Community Shares: The Hardest Thing About Living With Heart Failure
To find out which symptoms community members struggle with the most, we reach out to followers of our Facebook page. We asked members to respond: “Fill in the blank: the hardest thing about living with heart failure is _______________.”
Nearly 250 people commented about their experiences living with heart failure. Here is what was shared about the most challenging aspects.
When your heart is not beating at a normal pace or with ample strength, it makes sense that it leaves someone feeling fatigued. That sense of not being able to do much is tough because it can limit what everyday life looks like.
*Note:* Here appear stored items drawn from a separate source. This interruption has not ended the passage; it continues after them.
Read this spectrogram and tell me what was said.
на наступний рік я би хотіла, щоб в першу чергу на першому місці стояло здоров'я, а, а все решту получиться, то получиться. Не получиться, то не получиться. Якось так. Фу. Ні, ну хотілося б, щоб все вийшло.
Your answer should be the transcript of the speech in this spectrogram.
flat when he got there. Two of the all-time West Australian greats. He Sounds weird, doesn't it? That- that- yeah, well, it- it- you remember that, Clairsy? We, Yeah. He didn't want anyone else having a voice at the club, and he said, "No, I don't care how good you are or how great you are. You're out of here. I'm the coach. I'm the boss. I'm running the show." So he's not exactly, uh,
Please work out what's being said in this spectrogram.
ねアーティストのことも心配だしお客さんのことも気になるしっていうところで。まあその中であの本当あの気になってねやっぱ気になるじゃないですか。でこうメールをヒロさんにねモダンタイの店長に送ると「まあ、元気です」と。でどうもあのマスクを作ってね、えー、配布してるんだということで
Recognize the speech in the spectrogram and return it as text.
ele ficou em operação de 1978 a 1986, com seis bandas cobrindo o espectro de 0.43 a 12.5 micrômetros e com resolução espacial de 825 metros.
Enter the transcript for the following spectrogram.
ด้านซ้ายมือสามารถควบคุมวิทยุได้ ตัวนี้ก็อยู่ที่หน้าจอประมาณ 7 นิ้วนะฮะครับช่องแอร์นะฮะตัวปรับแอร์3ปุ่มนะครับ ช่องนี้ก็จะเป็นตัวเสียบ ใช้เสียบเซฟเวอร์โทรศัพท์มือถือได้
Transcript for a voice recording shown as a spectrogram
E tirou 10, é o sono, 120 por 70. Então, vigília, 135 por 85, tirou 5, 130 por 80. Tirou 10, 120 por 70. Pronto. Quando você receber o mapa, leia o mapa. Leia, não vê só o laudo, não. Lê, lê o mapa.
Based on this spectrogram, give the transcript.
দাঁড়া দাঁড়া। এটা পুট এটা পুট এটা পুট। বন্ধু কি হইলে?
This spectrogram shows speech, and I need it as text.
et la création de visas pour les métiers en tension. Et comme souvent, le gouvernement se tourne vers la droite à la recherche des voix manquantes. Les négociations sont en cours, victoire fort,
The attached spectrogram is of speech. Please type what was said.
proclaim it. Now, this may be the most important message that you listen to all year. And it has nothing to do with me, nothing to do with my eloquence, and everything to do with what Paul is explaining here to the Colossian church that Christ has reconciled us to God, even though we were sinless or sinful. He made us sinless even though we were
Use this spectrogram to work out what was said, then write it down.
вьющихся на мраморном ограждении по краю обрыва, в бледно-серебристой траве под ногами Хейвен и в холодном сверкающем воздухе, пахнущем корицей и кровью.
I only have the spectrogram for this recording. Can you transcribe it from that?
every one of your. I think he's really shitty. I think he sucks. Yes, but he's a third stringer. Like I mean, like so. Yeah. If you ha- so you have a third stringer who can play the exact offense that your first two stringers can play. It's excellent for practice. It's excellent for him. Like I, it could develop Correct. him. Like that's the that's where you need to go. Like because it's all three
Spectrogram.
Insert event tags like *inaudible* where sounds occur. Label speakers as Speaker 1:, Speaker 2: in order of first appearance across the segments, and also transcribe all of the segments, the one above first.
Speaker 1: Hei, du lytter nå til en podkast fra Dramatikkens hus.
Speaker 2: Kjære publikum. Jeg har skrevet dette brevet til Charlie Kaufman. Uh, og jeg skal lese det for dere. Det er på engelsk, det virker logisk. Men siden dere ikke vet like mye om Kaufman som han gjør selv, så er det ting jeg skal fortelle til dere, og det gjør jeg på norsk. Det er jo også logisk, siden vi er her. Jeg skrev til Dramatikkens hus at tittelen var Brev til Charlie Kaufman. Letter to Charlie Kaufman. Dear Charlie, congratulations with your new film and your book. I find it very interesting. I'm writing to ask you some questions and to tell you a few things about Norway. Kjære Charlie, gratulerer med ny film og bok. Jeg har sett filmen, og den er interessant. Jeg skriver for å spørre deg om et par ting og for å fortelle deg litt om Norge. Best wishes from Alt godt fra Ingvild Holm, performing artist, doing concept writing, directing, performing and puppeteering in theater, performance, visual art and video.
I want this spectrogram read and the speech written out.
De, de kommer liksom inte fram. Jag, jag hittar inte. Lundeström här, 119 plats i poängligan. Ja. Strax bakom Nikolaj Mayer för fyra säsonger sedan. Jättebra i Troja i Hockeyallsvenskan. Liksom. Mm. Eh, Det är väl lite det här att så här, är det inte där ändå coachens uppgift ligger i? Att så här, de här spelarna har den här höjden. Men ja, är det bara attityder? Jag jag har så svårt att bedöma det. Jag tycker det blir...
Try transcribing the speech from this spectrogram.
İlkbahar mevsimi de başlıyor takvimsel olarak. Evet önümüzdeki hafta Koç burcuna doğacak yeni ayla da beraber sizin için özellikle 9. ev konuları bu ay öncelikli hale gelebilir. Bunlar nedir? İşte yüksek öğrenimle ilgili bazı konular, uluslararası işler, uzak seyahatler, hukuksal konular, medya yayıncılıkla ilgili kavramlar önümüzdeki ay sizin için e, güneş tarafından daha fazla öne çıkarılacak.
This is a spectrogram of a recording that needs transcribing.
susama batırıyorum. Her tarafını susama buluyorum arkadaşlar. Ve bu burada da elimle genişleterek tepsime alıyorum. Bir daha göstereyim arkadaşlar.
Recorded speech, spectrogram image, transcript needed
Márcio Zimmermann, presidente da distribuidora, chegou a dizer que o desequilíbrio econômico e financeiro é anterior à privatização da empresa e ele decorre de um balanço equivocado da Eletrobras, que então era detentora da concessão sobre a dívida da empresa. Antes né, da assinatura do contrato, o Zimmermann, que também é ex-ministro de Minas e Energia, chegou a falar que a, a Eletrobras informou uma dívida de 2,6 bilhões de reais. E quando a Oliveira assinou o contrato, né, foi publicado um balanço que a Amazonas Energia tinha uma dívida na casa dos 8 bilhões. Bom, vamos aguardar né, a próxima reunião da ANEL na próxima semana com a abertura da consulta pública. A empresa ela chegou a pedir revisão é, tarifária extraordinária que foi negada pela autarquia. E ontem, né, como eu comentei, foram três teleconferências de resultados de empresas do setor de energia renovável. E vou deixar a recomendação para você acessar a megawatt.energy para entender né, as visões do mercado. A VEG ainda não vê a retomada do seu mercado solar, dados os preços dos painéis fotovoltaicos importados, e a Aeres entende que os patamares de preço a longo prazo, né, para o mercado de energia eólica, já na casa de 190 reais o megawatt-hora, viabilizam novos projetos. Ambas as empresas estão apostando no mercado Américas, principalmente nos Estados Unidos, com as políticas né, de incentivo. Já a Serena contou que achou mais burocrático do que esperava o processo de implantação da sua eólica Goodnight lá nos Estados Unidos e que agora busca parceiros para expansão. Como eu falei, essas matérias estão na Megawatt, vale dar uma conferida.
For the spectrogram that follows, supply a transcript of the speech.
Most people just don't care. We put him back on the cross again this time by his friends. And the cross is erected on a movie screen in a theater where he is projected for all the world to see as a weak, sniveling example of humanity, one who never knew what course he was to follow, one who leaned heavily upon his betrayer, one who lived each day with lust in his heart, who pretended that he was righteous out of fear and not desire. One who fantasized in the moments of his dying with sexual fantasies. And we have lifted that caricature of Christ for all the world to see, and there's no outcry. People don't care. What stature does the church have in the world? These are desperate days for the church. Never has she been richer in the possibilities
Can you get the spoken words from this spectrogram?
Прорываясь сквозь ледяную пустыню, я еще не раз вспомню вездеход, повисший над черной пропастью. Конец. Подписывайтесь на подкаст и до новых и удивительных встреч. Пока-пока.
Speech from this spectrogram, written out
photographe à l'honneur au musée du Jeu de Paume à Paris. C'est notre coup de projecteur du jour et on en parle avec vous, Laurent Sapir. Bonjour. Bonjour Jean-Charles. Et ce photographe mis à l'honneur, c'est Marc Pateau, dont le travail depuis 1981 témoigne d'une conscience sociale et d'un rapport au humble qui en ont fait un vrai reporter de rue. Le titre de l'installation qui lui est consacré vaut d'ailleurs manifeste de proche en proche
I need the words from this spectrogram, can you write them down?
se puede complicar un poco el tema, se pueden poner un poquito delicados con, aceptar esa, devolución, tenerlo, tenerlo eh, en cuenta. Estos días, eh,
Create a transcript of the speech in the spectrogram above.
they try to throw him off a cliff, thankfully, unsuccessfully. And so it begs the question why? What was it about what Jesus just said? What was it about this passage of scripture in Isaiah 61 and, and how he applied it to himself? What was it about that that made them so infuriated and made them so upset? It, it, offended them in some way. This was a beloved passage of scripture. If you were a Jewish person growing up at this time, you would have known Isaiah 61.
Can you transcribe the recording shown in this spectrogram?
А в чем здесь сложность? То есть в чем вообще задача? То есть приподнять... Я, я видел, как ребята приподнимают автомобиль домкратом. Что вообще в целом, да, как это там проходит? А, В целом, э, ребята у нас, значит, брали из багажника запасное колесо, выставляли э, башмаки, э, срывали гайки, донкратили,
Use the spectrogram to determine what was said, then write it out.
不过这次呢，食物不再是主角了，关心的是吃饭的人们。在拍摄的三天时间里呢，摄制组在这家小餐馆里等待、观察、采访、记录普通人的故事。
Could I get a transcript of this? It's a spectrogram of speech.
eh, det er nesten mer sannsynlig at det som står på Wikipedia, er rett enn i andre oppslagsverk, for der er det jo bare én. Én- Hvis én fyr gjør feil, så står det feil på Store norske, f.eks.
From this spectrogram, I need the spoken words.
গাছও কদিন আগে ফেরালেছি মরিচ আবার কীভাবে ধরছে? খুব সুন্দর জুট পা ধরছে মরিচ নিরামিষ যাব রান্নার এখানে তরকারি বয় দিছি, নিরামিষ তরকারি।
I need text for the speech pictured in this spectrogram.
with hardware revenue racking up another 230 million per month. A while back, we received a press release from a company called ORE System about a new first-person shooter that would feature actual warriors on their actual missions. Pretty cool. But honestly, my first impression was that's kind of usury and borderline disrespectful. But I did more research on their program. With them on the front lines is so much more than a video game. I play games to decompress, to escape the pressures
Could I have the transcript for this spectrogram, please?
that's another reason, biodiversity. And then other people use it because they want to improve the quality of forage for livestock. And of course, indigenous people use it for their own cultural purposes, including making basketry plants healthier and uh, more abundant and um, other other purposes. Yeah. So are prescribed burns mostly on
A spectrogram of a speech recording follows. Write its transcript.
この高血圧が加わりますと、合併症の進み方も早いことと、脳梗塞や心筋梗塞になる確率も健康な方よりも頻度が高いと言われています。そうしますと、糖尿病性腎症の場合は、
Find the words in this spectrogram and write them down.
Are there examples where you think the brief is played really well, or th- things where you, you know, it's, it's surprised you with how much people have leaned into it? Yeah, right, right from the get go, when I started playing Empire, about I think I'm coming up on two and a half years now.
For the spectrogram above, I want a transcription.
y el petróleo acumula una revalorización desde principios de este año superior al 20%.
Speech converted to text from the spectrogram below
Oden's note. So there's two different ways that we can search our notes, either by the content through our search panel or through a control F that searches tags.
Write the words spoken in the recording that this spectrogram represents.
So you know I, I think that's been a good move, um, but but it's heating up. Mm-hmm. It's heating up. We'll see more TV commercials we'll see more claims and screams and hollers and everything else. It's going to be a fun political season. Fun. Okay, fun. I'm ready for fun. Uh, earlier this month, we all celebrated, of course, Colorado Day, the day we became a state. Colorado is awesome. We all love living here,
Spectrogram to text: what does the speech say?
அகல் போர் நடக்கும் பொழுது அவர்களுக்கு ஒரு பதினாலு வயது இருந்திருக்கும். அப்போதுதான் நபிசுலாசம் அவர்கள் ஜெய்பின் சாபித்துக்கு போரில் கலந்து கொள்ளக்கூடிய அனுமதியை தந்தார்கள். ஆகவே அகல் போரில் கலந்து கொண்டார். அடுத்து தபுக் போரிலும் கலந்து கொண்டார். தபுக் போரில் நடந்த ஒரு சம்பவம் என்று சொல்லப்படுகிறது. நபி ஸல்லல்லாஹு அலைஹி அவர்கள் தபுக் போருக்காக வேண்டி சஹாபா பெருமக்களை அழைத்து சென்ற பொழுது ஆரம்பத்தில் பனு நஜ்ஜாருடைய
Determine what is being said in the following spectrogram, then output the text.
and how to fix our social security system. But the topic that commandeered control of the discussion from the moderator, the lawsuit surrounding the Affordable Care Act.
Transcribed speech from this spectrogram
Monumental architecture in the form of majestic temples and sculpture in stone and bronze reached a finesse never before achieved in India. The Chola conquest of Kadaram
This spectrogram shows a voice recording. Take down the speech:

Most people dealing with heart disease find that they cannot get as much done as they did before, whether at work, at home with chores, when having fun with hobbies, or with friends and family. Living with heart failure takes getting used to, and life will look different. However, doing less, as well as choosing more relaxing activities during your downtime, can all be part of a life well-lived.
“The fatigue is the worst for me. It is a good day these days to get 1 chore completed. And afternoon naps are no longer an enjoyable guilty pleasure, but are required to be able to continue with my day.”
“Being TIRED. I do what I can. I have learned to say NO and to take it 1 step, 1 day at a time.”
“The constant fatigue and needing a nap every afternoon.”
Worry and anxiety
Many in the community shared that it is a daily struggle to face the worry and anxiety that comes from the uncertainty of a heart failure diagnosis.
It can be easy to get stuck worrying about what lies ahead. But the truth is, heart failure or not, nobody knows what is going to happen tomorrow. Rather, if you can pause and take slow breaths, this helps calm anxiety. Likewise, if you can tell yourself that you have everything you need today, it can help bring you back to the present moment instead of stressing about tomorrow.
“The hardest thing about living with heart failure is each time my heart or middle of my chest hurts, I wonder ‘Is this it?’”
“Worrying that my pacemaker will stop working and my heart will stop.”
“Not knowing what the future holds. How will I feel tomorrow? Am I going to be able to make an event I have been planning on attending? Am I going to be here to see my daughter graduate? When my time comes, will it be peaceful? In 1 word, the uncertainty. That is the hardest part for me.”
Shortness of breath
Difficulty breathing is one of the telltales of heart failure and one of the most challenging symptoms to get used to. Mentally, this symptom can be triggering, as it often tells the brain that the body is in danger.
If you do feel panicky when dealing with shortness of breath, try a technique known as pursed-lip breathing: With your lips closed and pushed together, breathe in and out through your nose. Another thing that helps is to listen to guided relaxation videos online or through a meditation app.
“Shortness of breath.”
“The pain and shortness of breath.”
There is no doubt that living with heart failure often means feeling weak. Your body cannot always do what it did before. Most people have to build up the level of exercise that they can do now, even if it is just walking.
As long as your doctor approves, it is often helpful for people to add activity back into their lives. It may feel counterintuitive that when you feel weak, exercise will make you feel more energetic and stronger, but it does work. Walking, seated exercises, yin yoga (a more relaxed form of yoga), tai chi, and a host of other low-impact exercises can do wonders.
“Being weak and worn out all the time, even when I wake up in the morning or if I do any simple things!”
Trying to rebound after activity
One of the biggest complaints from many in the community is how long it takes to recover after physical activity. Many people did not need time to rebound after taking a long walk or going to the grocery store before their diagnosis. However, it now seems that many aspects of daily life are draining. In fact, many people with heart failure shared that they take naps most afternoons. If that helps you feel better, it can be a great solution.
“Trying to bounce back from what should be simple activities.”
“When you have good days, overdoing something and trying to recover from it.”
Thank you to everyone who shared their experiences for this story. It is our hope that by sharing your struggles, you feel heard and seen and that you realize you are not alone on this journey. This community is here to support you.
Do you use exercise to help manage your heart failure?